Tuesday Tips

Sign up for FREE Tuesday Tips

The six simplest ways to make your communications miles better

Tags: Be interesting | Presentations | Impact | Save time | Do more | Influencing

10th April

I like this week’s Tip.

Because it shows you the six simplest ways to:

  • Make your comms miles better
  • In the shortest possible time

So maximum impact for minimum effort. Always good.
Here they are:

1. Start

Always have an engaging title and introductory 1-2 sentences. Win your audience then, and they tend to stay ‘won’. Lose them then, and you might never get them back.

2. End

Always finish with a Call To Action. This ensures that people actually do something. So:

  • End meetings with 'actions arising' not 'AOB'
  • Make your presentations' final slide 'Next steps', not 'Thank you'
  • Finish emails with 'Please can you (do X)'. Not 'If you have any questions, please don't hesitate to call'

3. Agree upfront

Wherever possible, when preparing a communication for someone, agree with them what content they want you to include. That way, you write less. It's all relevant. You both like it more. It’s miles quicker to prepare. Most importantly: it tends to work.

4. Easy on the eye

Remember that people hate clutter. And they love white space. So remove as many words as possible from your slides. Shorten paragraphs. Things like that.

5. Shorter

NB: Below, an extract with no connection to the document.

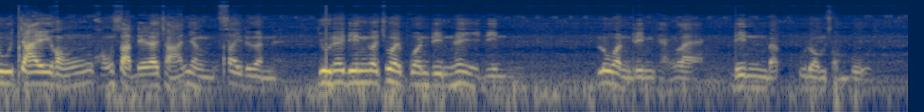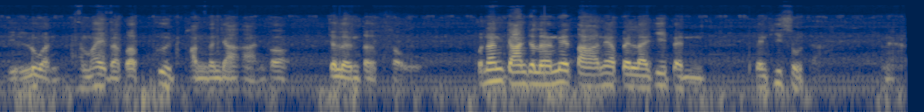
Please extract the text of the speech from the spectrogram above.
ดูใจของของสัตว์เดรัจฉานอย่างไส้เดือนเนี่ย อยู่ในดินก็ช่วยพรวนดินให้ดินร่วนดินแข็งแรง ดินแบบอุดมสมบูรณ์ ดินร่วนทำให้แบบว่าพืชพันธุ์ธัญญาหารก็เจริญเติบโต เพราะฉะนั้นการเจริญเมตตาเนี่ยเป็นอะไรที่เป็นเป็นที่สุดนะ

Wherever possible, shorten your comms. Remove anything that isn't core. If it's background, bang it in an appendix.

6. Read aloud

The only way to know if you're writing in English – and not ‘Corporate’ – is to read your comms to yourself out loud. Your ears quickly filter out bits that just sound like Corporate Stuff. Your eyes don’t. (Why? Because they’re so used to seeing ‘Corporate’ from everyone else, they don’t see it when you do it!)

So they’re the six. I know you know all/most of them.

But do you do them?

Every single time?

If not, this’ll help…

Action Point

Review your most recent communication – the one you’ve just done. Check you nailed each of the six.

If any could have been better, in your next communication… make them better!